On Sunday, parades of men marched through the streets holding tribal flags and pictures of their dead. The faces on the posters were mostly males in their late teens and early 20s.
Sheikh Rumayad said the militias were mobilising to protect demonstrators and prevent more violence.
“Today, we were here to protect the protesters first and secondly to protect the security and the police,” he said.
On Sunday, a cautious calm returned to Nasiriyah with protesters helping to clear the streets, sweeping away ash from tyres burnt the previous day.
But tribal fighters maintained their positions at the gates to the city and the roads around Al Hoot prison. Other armed men patrolled the city.
Angered at the bloodshed last week, a crowd of young men gathered around Nasiriyah police station on Saturday evening and threatened to burn it to the ground.
But tribal authorities and civilian activists intervened and negotiated with the police, who agreed not to shoot at protesters while the crowd agreed not to burn down government buildings.
“We do not want the fires because they are Iraqi centres that will return to the Iraqi people and do not belong to the government,” Sheikh Mohamed Al Tama, of the Hatim tribe, told The National.
On Sunday, magistrates in Nasiriyah's province of Dhi Qar issued an arrest warrant for Gen Jamil Al Shammari, accusing him of “issuing the orders that caused the killing of demonstrators in the province”.
Gen Al Shammari was sent to Nasiriyah to restore order after the Iranian consulate in the city of Najaf was set on fire on Wednesday.
He was recalled to Baghdad the next day as the death toll rose, but his removal is not enough for local tribal leaders.
“Four days ago, there were many injured and many martyred because of the armed forces that were here,” Sheikh Al Tama said.
“A military leader came and now he has been arrested because the blood of the martyrs and injured are all on the hands of Jamil Al Shammari.”
Sheikh Rumayad said: “We demand a civil trial of Jamil Al Shammari."
The general is well known in the south of Iraq, having led a crackdown on protests in the coastal city of Basra in 2018 that killed dozens.
In response to the violence, then prime minister Haider Al Abadi's office announced that the general was being transferred to Baghdad to take up a post as president of the Defence University for Military Studies.

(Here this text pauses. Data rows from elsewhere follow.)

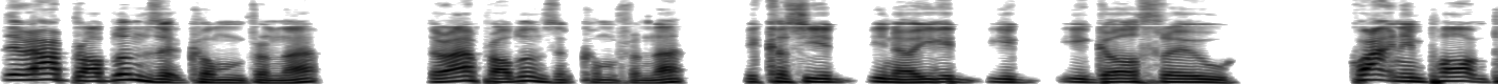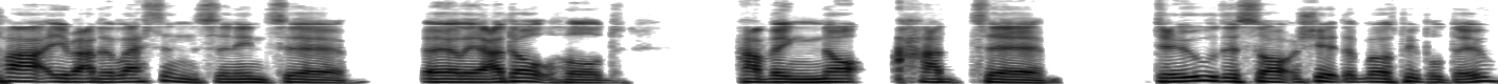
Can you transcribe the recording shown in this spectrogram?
there are problems that come from that. There are problems that come from that because you you know you you you go through quite an important part of your adolescence and into early adulthood having not had to do the sort of shit that most people do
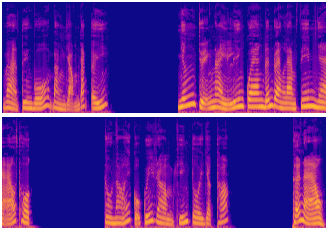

Gen Al Shammari is the highest-ranking member of the security forces to face legal action for the response to protests, which has killed hundreds and wounded thousands.
Meanwhile, a court in Kut, 170 kilometres south-east of Baghdad, sentenced a police major to death by hanging and a lieutenant colonel to seven years in prison for their roles in the deaths of protesters in the city on November 2.
Protesters in Nasiriyah who spoke to The National welcomed the intervention of the clans.
“The tribes have a pivotal role in Nasiriyah," one protester said. "We are a tribal society. There is no one who does not need his tribe.
“The tribes have a key role, a heroic presence. They always have but yesterday they proved their words and their presence protected the blood [of protesters].”
Muqtada Jabar, 28, stood in the centre of the demonstrations in Nasiriyah’s Haboubiya Square, surrounded by a colourful array of tribal flags.
He was grateful that the tribes had come to the protests, but said they should have arrived earlier.
“If they had been here from the first and second day of the protests, there would not have been the bloodshed that we see today," Mr Jabar said. "They were very late, I’m sorry to say."
He said he lost friends in the violence last Thursday, including Mostafa Abdul Sada, 22, who was killed with others when security forces stormed the city’s Zeytouna Bridge.
“His tribe has lost five members as of now, all of Nasiriyah tribes have victims,” said Mr Jabar. “All of those who have lost blood demand their dignity.”
Updated: December 3, 2019 05:30 PM